Required work:
Print every entry again exactly, with no pictures.

Exercise input:
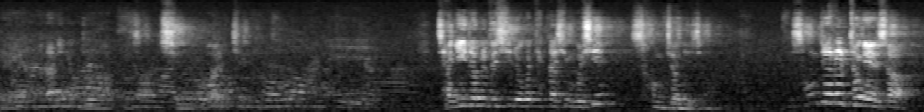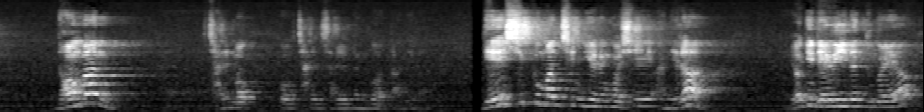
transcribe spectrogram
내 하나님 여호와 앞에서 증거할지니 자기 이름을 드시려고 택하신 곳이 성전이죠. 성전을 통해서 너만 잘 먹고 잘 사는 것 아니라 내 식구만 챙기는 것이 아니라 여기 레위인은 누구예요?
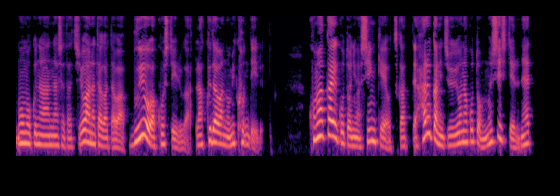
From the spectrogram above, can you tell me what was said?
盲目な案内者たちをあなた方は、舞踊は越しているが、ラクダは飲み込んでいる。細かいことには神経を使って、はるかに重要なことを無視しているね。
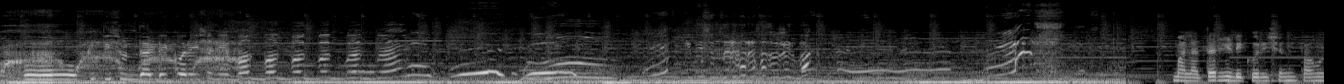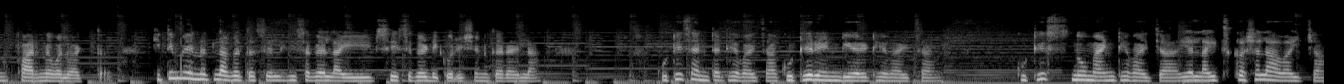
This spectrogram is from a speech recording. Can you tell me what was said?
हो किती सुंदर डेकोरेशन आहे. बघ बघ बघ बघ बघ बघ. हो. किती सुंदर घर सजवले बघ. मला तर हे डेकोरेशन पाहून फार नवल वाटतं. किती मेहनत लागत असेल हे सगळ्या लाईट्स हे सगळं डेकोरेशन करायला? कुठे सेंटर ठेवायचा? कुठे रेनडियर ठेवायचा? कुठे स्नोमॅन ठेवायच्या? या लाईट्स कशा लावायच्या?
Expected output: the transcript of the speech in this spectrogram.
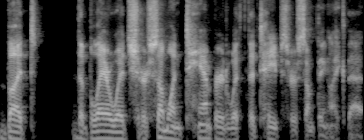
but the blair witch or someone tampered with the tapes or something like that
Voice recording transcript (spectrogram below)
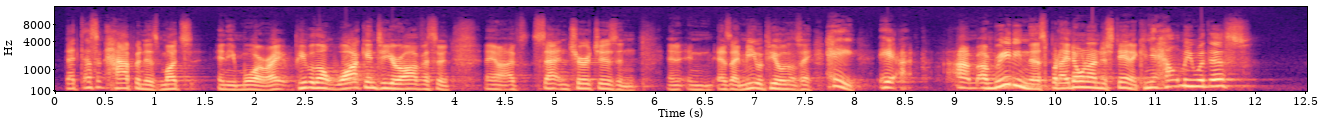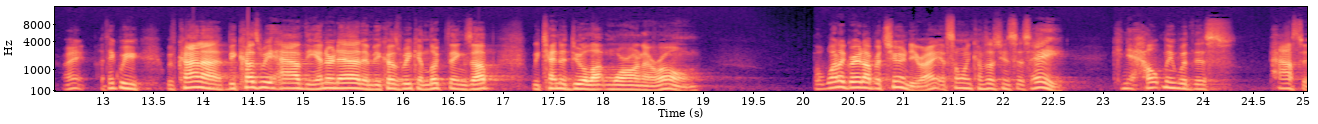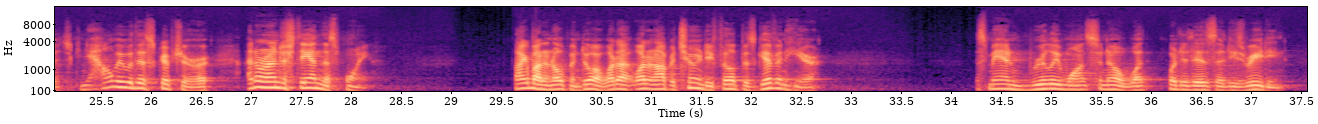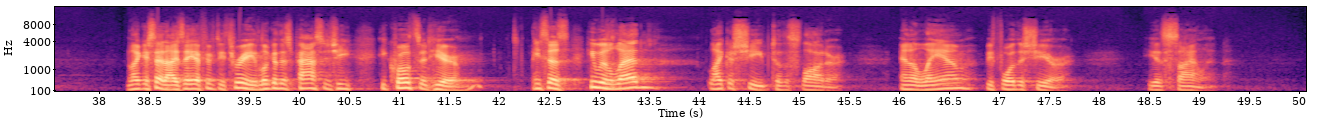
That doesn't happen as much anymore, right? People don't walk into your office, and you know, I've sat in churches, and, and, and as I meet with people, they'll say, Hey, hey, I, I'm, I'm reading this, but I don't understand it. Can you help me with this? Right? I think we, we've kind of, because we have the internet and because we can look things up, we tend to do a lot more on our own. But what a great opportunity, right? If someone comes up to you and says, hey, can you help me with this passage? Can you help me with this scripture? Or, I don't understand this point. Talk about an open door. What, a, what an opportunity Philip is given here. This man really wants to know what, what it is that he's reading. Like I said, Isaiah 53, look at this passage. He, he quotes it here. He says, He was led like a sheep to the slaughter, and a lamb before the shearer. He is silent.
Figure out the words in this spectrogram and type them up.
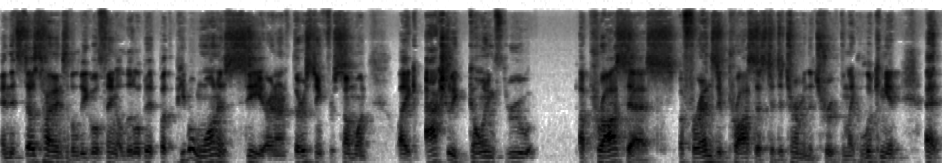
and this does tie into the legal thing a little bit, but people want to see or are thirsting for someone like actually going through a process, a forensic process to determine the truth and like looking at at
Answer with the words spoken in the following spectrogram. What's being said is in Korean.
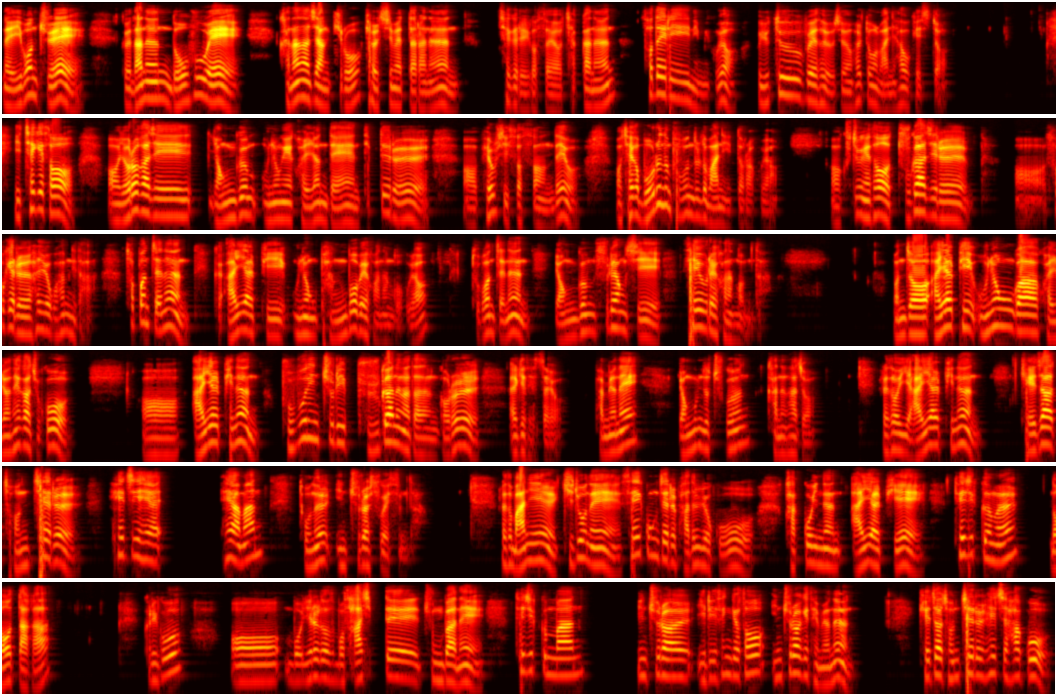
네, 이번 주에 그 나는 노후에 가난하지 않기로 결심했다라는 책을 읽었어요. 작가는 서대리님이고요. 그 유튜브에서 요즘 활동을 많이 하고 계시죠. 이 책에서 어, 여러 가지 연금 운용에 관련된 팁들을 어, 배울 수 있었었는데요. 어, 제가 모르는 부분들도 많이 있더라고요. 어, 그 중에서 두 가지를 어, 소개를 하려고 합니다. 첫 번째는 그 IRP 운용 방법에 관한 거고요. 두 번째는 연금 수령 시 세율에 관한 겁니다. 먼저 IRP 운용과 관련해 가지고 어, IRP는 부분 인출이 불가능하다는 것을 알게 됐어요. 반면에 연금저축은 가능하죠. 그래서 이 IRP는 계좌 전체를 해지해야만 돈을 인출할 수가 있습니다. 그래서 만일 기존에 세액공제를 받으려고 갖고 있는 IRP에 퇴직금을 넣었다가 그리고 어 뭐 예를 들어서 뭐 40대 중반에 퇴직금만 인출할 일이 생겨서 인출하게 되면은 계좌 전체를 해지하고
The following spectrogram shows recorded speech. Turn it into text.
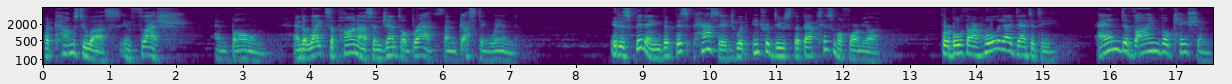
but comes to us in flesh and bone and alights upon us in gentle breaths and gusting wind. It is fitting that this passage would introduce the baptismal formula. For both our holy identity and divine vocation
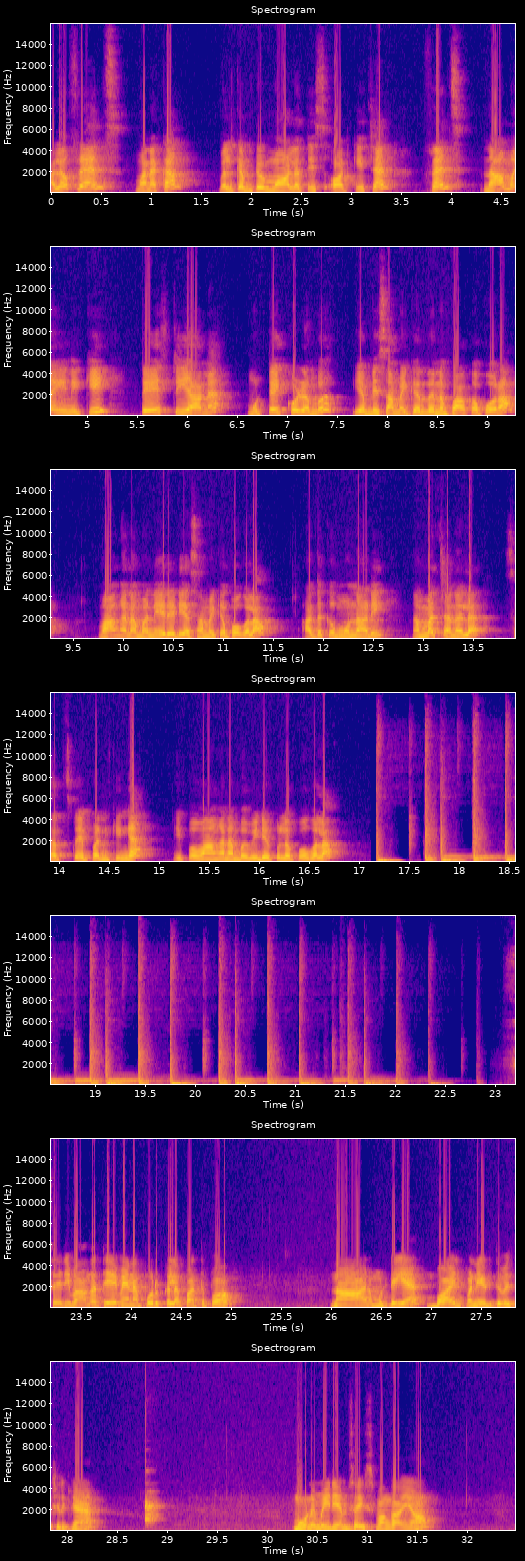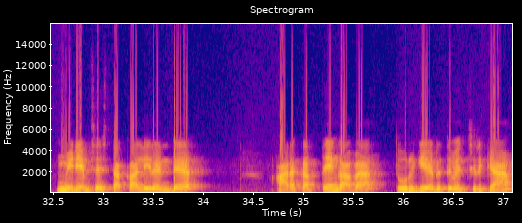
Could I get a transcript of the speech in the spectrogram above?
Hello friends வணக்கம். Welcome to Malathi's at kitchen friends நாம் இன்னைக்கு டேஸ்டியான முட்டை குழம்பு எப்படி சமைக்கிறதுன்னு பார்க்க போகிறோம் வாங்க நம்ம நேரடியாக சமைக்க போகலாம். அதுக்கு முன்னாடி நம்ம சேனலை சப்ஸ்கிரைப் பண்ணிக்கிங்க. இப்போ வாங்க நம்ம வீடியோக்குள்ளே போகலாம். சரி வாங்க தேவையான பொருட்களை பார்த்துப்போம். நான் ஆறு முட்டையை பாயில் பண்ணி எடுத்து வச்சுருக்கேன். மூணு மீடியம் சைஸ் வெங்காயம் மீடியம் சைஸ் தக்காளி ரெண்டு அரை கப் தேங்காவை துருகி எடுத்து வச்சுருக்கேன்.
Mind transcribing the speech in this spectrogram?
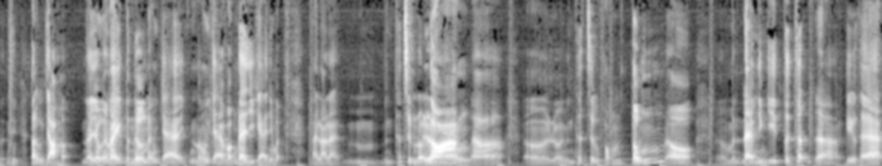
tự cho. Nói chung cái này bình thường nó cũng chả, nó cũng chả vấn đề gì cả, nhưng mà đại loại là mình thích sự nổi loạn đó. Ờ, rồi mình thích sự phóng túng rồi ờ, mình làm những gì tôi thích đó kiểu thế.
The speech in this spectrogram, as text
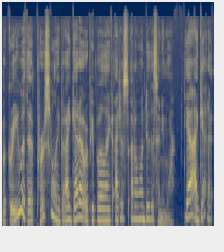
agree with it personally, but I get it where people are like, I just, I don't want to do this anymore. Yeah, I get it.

Response:
transcribe spectrogram
내 하나님 여호와 앞에서 증거할지니 자기 이름을 드시려고 택하신 곳이 성전이죠. 성전을 통해서 너만 잘 먹고 잘 사는 것 아니라 내 식구만 챙기는 것이 아니라 여기 레위인은 누구예요?
From the spectrogram above, can you tell me what was said?
盲目な案内者たちをあなた方は、舞踊は越しているが、ラクダは飲み込んでいる。細かいことには神経を使って、はるかに重要なことを無視しているね。
This spectrogram is from a speech recording. Can you tell me what was said?
हो किती सुंदर डेकोरेशन आहे. बघ बघ बघ बघ बघ बघ. हो. किती सुंदर घर सजवले बघ. मला तर हे डेकोरेशन पाहून फार नवल वाटतं. किती मेहनत लागत असेल हे सगळ्या लाईट्स हे सगळं डेकोरेशन करायला? कुठे सेंटर ठेवायचा? कुठे रेनडियर ठेवायचा? कुठे स्नोमॅन ठेवायच्या? या लाईट्स कशा लावायच्या?
Expected output: the transcript of the speech in this spectrogram.
but the blair witch or someone tampered with the tapes or something like that
Voice recording transcript (spectrogram below)
That doesn't happen as much anymore, right? People don't walk into your office, and you know, I've sat in churches, and, and, and as I meet with people, they'll say, Hey, hey, I, I'm, I'm reading this, but I don't understand it. Can you help me with this? Right? I think we, we've kind of, because we have the internet and because we can look things up, we tend to do a lot more on our own. But what a great opportunity, right? If someone comes up to you and says, hey, can you help me with this passage? Can you help me with this scripture? Or, I don't understand this point. Talk about an open door. What, a, what an opportunity Philip is given here. This man really wants to know what, what it is that he's reading. Like I said, Isaiah 53, look at this passage. He, he quotes it here. He says, He was led like a sheep to the slaughter, and a lamb before the shearer. He is silent.
Figure out the words in this spectrogram and type them up.
and this does tie into the legal thing a little bit, but people want to see or are thirsting for someone like actually going through a process, a forensic process to determine the truth and like looking at at
Answer with the words spoken in the following spectrogram. What's being said is in Korean.
네, 이번 주에 그 나는 노후에 가난하지 않기로 결심했다라는 책을 읽었어요. 작가는 서대리님이고요. 그 유튜브에서 요즘 활동을 많이 하고 계시죠. 이 책에서 어, 여러 가지 연금 운용에 관련된 팁들을 어, 배울 수 있었었는데요. 어, 제가 모르는 부분들도 많이 있더라고요. 어, 그 중에서 두 가지를 어, 소개를 하려고 합니다. 첫 번째는 그 IRP 운용 방법에 관한 거고요. 두 번째는 연금 수령 시 세율에 관한 겁니다. 먼저 IRP 운용과 관련해 가지고 어, IRP는 부분 인출이 불가능하다는 것을 알게 됐어요. 반면에 연금저축은 가능하죠. 그래서 이 IRP는 계좌 전체를 해지해야만 돈을 인출할 수가 있습니다. 그래서 만일 기존에 세액공제를 받으려고 갖고 있는 IRP에 퇴직금을 넣었다가 그리고 어 뭐 예를 들어서 뭐 40대 중반에 퇴직금만 인출할 일이 생겨서 인출하게 되면은 계좌 전체를 해지하고
The following spectrogram shows recorded speech. Turn it into text.
but comes to us in flesh and bone and alights upon us in gentle breaths and gusting wind. It is fitting that this passage would introduce the baptismal formula. For both our holy identity and divine vocation
Could I get a transcript of the speech in the spectrogram above?
Hello friends வணக்கம். Welcome to Malathi's at kitchen friends நாம் இன்னைக்கு டேஸ்டியான முட்டை குழம்பு எப்படி சமைக்கிறதுன்னு பார்க்க போகிறோம் வாங்க நம்ம நேரடியாக சமைக்க போகலாம். அதுக்கு முன்னாடி நம்ம சேனலை சப்ஸ்கிரைப் பண்ணிக்கிங்க. இப்போ வாங்க நம்ம வீடியோக்குள்ளே போகலாம். சரி வாங்க தேவையான பொருட்களை பார்த்துப்போம். நான் ஆறு முட்டையை பாயில் பண்ணி எடுத்து வச்சுருக்கேன். மூணு மீடியம் சைஸ் வெங்காயம் மீடியம் சைஸ் தக்காளி ரெண்டு அரை கப் தேங்காவை துருகி எடுத்து வச்சுருக்கேன்.
Mind transcribing the speech in this spectrogram?
tự cho. Nói chung cái này bình thường nó cũng chả, nó cũng chả vấn đề gì cả, nhưng mà đại loại là mình thích sự nổi loạn đó. Ờ, rồi mình thích sự phóng túng rồi ờ, mình làm những gì tôi thích đó kiểu thế.
The speech in this spectrogram, as text
agree with it personally, but I get it where people are like, I just, I don't want to do this anymore. Yeah, I get it.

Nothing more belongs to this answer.